Wednesday, October 11, 2006

Frieze Out.

Editor's Note: For best effect, read this post while humming the melody to Napalm Death's classic, "Continuing War On Stupidity"

Look. It's pretty simple here at Heart As Arena. I want to see art that moves me. I don't care who made it, what medium it is, where it's shown, or who's showing it. However, the art has to be shown to be seen. When that possibility is limited the teeth of my heart come out. Not because they're angry, but because they're hungry.

One increasingly common cause for their hunger is the exclusion of prints at art fairs. These fairs are hated by many, but not by me (See above.). Stupidly expensive ticket prices and some truly horrible people are never enough keep me away. Not from a place where I can see so much art from so many galleries visiting from outside of New York.

The Frieze Art Fair's decision to exclude print dealers this year was more than a little disheartening. In Ed Winkelman's spot-on piece regarding this dumbass move, he mentioned that The Armory Show might be next. Oy. Shall I mention that some of the best work I saw at The Armory last year was in the prints section? I guess I just did.

Of course, the argument can be made that it's a free market and Frieze can do what they want to bring in the most money. Whatever. Even from that angle it's a short-sighted move. Wait. Don't take my word for it. Let's allow uber collector Martin Z. Margulies to speak for just about every collector on the bloody planet. From the first issue of Whitewall:

WW: When did you make your first purchase?
MM: It was in the mid-70's. I STARTED PURCHASING PRINTS. (Bold italic capitalization mine.)

Now the dude has a warehouse.

As usual we can't rely on the gate keepers, even those with really wonderful art magazines. Big surprise. So, in the spirit of counteracting mountains of stupidity in the world I'll be listing sources for prints and editions for the duration of Frieze. There will be no particular order or method to this but I will begin with the print dealer that schooled me on the medium, Pace Prints. A visit to their gallery on 57th street never fails to remind me what a vital medium print-making has always been and forever shall be. Amen.

Pace Prints

Tara Donovan
Untitled, 2006
Relief print from rubber band matrix


Pat Steir
Winter Fall, 2005
Handpainted monoprint with oil based paint and colored pencil on a screenprint




Crown Point

Ed Ruscha
Public Market, 2006
Sugar lift flat bite with hardground etching on gampi paper chine colle

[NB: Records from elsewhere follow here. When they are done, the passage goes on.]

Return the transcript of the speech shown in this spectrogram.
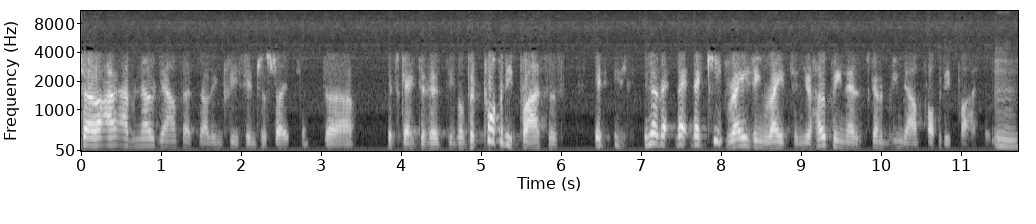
so I, I, have no doubt that they'll increase interest rates, and uh, it's going to hurt people. But property prices, it, it you know, they, they, they, keep raising rates, and you're hoping that it's going to bring down property prices. Mm.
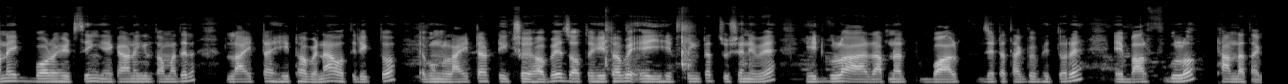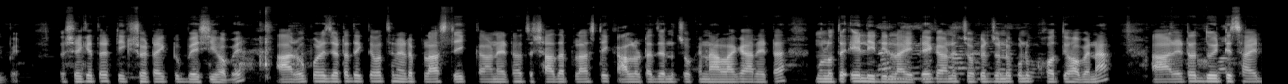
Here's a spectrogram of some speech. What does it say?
অনেক বড় হেডসিং এ কারণে কিন্তু আমাদের লাইটটা হিট হবে না অতিরিক্ত, এবং লাইটটা টিকসই হবে। যত হিট হবে, এই হিটসিংটা চুষে নেবে হিটগুলো আর আপনার বাল্ব যেটা থাকবে ভিতরে, এই বাল্বগুলো ঠান্ডা থাকবে। তো সেক্ষেত্রে টিকসইটা একটু বেশি হবে। আর উপরে যেটা দেখতে পাচ্ছেন এটা প্লাস্টিক, কারণ এটা হচ্ছে সাদা প্লাস্টিক, আলোটা যেন চোখে না লাগে। আর এটা মূলত এলইডি লাইট এই কারণে চোখের জন্য কোনো ক্ষতি হবে না। আর এটা দুইটি সাইড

Julie Mehretu
Local Calm, 2005
Sugar lift aquatint with color aquatint, spit bite aquatint, soft and hard ground etching and engraving on gampi paper chine colle




LACE

Andrea Bowers
Political Slogans and Flower Magick:
Someone You Know May Need A CHOICE,
2006
paper, wire, gouache, political button


John Baldessari
The Intersection Series: Statue/Bound Person, 2002
Iris print




Kido Press

Jeremy Dickinson
Buses, 2004-2005
Etching, Spitbite, Drypoint


Youichi Miyajima
花, 2005
Sugar lift, Aquatint




Lower East Side Printshop

Gina Ruggeri
Ivyfolds, 2005
Screenprint


Mark Dean Veca
No Quarter, 2004
Four-panel screenprint with hand painting

2 comments:

Mark said...

You are so right! It all goes hand-in-hand; great prints beget great other art and vis versa. Pin heads, an art duh moment.

Heart As Arena said...

I'll say it again . . . Amen.